- "WHO Model List of EssentialMedicines". World Health Organization. October 2013. Retrieved 22 April 2014.
- Norvir, rxlist.com
- Ritonavir, Merck Manual
- Henry, J. A.; Hill, I. R. (1998). "Fatal interaction between ritonavir and MDMA". Lancet 352 (9142): 1751–1752.
- Papaseit, E.; Vázquez, A.; Pérez-Mañá, C.; Pujadas, M.; De La Torre, R.; Farré, M.; Nolla, J. (2012). "Surviving life-threatening MDMA (3,4-methylenedioxymethamphetamine, ecstasy) toxicity caused by ritonavir (RTV)". Intensive Care Medicine 38 (7): 1239–1240.
- Zeldin RK, Petruschke RA (2004). "Pharmacological and therapeutic properties of ritonavir-boosted protease inhibitor therapy in HIV-infected patients".
- Merry, Concepta; Barry, Michael G.; Mulcahy, Fiona; Ryan, Mairin; Heavey, Jane; Tjia, John F.; Gibbons, Sara E.; Breckenridge, Alasdair M.; Back, David J. (1997). "Saquinavir pharmacokinetics alone and in combination with ritonavir in HIV-infected patients". AIDS 11 (4): F29–F33.
- "HIV Surveillance --- United States, 1981--2008". Retrieved 8 November 2013.

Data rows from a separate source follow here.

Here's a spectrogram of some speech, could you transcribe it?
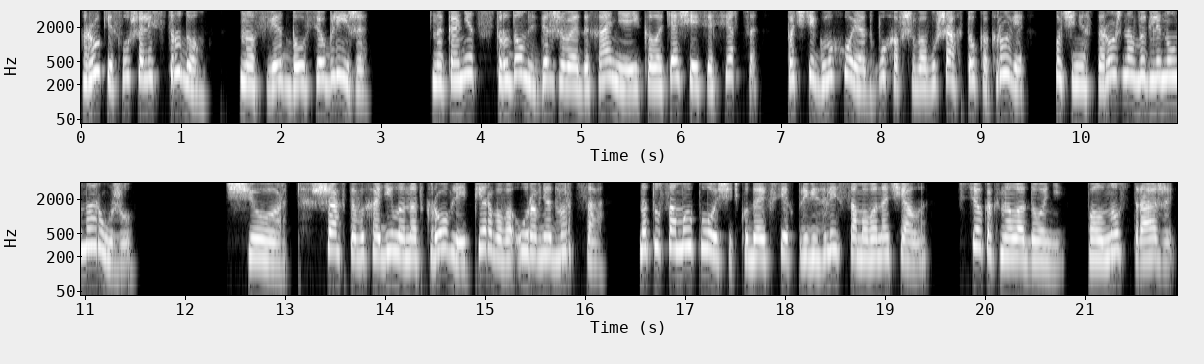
Руки слушались с трудом, но свет был все ближе. Наконец, с трудом сдерживая дыхание и колотящееся сердце, почти глухое от бухавшего в ушах тока крови, очень осторожно выглянул наружу. Черт, шахта выходила над кровлей первого уровня дворца, на ту самую площадь, куда их всех привезли с самого начала. Все как на ладони, полно стражи.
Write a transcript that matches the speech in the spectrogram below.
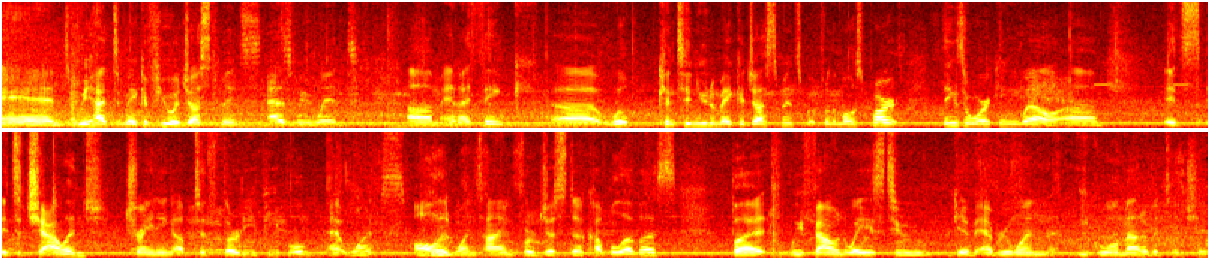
and we had to make a few adjustments as we went. Um, and I think uh, we'll continue to make adjustments, but for the most part, things are working well. Um, it's it's a challenge training up to 30 people at once, all mm-hmm. at one time for just a couple of us but we found ways to give everyone equal amount of attention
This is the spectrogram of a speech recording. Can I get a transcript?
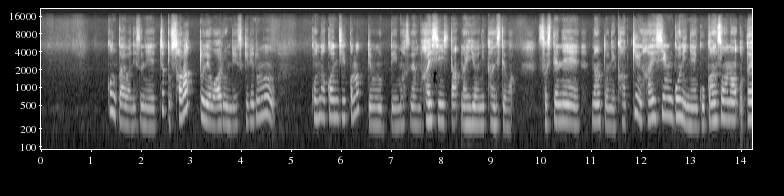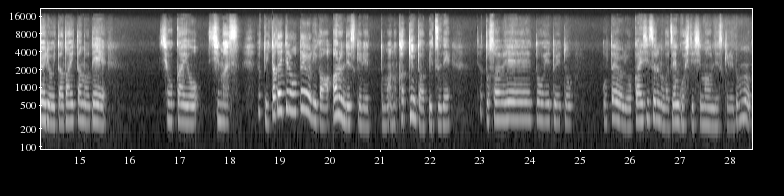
今回はですねちょっとさらっとではあるんですけれどもこんな感じかなって思っています。ねあの配信した内容に関しては。そしてねなんとね課金配信後にねご感想のお便りをいただいたので紹介をします。ちょっといただいてるお便りがあるんですけれどもあの課金とは別でちょっとそれとえっ、ー、とえっ、ー、とお便りお返しするのが前後してしまうんですけれども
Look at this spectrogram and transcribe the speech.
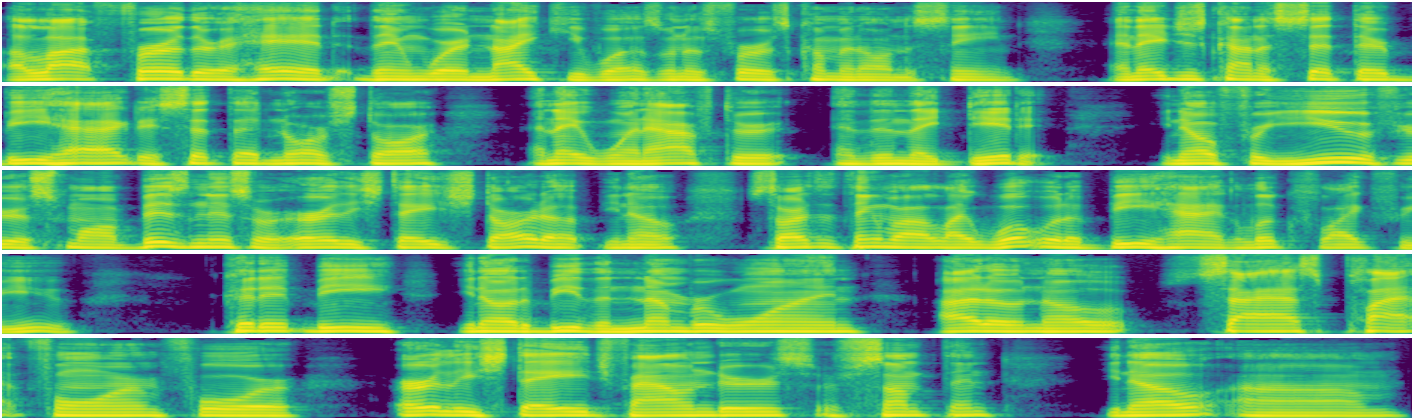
a lot further ahead than where Nike was when it was first coming on the scene. And they just kind of set their BHAG, they set that North Star, and they went after it and then they did it. You know, for you, if you're a small business or early stage startup, you know, start to think about like what would a BHAG look like for you? Could it be, you know, to be the number one, I don't know, SaaS platform for early stage founders or something? You know, um,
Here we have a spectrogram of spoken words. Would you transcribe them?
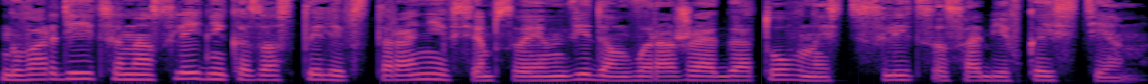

- Ceci Connolly (2004-08-05). "NIH Declines to Enter AIDS Drug Price Battle". Washington Post. Retrieved 2006-01-16.
- Bauer J et al. (2001). "Ritonavir: An Extraordinary Example of Conformational Polymorphism". Pharmaceutical Research 18 (6): 859–866.
- S. L. Morisette, S. Soukasene, D. Levinson, M. J. Cima and O. Almarsson (2003). "Elucidation of crystal form diversity of the HIV protease inhibitor ritonavir by high-throughput crystallization". Proc. Natl. Acad. Sci. USA 100 (5): 2180–84.
- "KALETRA FAQ". AbbVie's Kaletra product information. AbbVie. 2011. Retrieved 5 July 2014.
- Chemburkar, Sanjay R.; Bauer, John; Deming, Kris; Spiwek, Harry; Patel, Ketan; Morris, John; Henry, Rodger; Spanton, Stephen et al. (2000). "Dealing with the Impact of Ritonavir Polymorphs on the Late Stages of Bulk Drug Process Development". Organic Process Research & Development 4 (5): 413.
- PubPK - Ritonavir pharmacokinetics
-  (manufacturer's website)
- Ritonavir (patient information)
- Ritonavir bound to proteins in the PDB
- Norvir Prescribing Information